In the United States we perform more than 3 million cataract surgeries per year and that means millions of postoperative eye drop prescriptions. With declining reimbursements of surgeon fees and increasing costs of medications, are we getting to the tipping point? Depending on the specific medications prescribed, the retail cost of the eye drops can be more than the surgeon fee for patients enrolled in Medicare.
The retail price of eyedrops has increased dramatically over the past decade and that includes both brand-name as well as generic medications. I have noted some generic corticosteroids like prednisolone acetate costing $100 per bottle. Brand-name corticosteroids often can be twice that price. And when we look at NSAIDs, hold on to your seat—some of them have retail prices in excess of $300 for just a couple of milliliters!
If I had cataract surgery on my own eyes tomorrow, I would want to use an antibiotic, a corticosteroid, and an NSAID perioperatively. But are there other options? Do we need to prescribe all of these medications for every patient? Is there a lower-cost option that is still efficacious?
Studies have shown that use of intracameral antibiotics is helpful in preventing the rare but sight-threatening complication of endophthalmitis. Large studies have looked at using a small dose of intracameral cefuroxime or moxifloxacin at the time of surgery with excellent results. These studies are so convincing that I heed the advice in my own private practice and my partners also follow suit in our surgery center. With this intracameral antibiotic in the eye, do we need to use topical antibiotics for a week or longer in the postoperative period? The argument for “yes” is because of the sometimes-vague concept of “standard of care in the community.” However, remember that at one time the standard of the care in the community was to avoid inserting intraocular lenses and to avoid phacoemulsification.
The idea of placing medications in the eye to avoid having to use postoperative drops is not new and it can be helpful. Depot injections of corticosteroids or antibiotics have been done for decades and now these are available commercially in a premixed format ready for use. These medications are injected behind the zonular structure and into the vitreous where they have an effect for a few weeks. The side effect is a cloud of mediation floating in the vision in the postoperative period. Also, if the patient has an increased intraocular pressure from the corticosteroids, it is not easy to take away the depot of medicine.
Compounding pharmacies are also offering combination drops that are not otherwise commercially available, putting a steroid, NSAID, and antibiotic in 1 bottle for a more reasonable price. This sounds like a good option, though a high level of trust in the sterility and processing at the compounding pharmacy is needed.
At the time of surgery, small aliquots of preservative-free moxifloxacin and triamcinolone could be placed in the anterior chamber, thereby providing immediate antibiotic coverage at the most critical time and also giving immediate anti-inflammatory activity. Due to the high turnover of aqueous humor, the antibiotic may only last a few hours—although the triamcinolone particles would last a few days because these particles tend to embed into iris tissue.

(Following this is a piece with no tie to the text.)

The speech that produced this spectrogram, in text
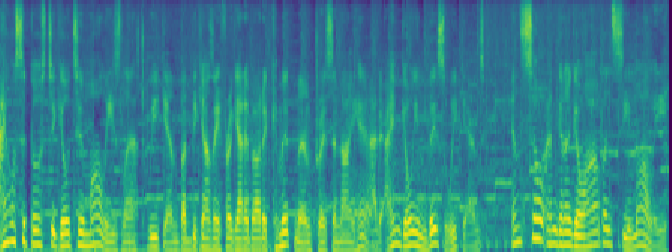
I was supposed to go to Molly's last weekend, but because I forgot about a commitment Chris and I had, I'm going this weekend. And so I'm gonna go up and see Molly,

For continued postoperative inflammation suppression, a combination of a topical corticosteroid and NSAID could then be delivered for a few weeks. The total cost of this regimen would come in at about $100 per eye at current prices. And more importantly, this is a regimen that I would happily accept for my own cataract surgery sometime in the future, assuming there was reasonable evidence that it was safe and effective.
I’m all for a free market and the pharmaceutical companies are of course welcome to price their medications as high as they want. But as physicians, we guide patients; and we should not feel tied to any single product if other great options exist.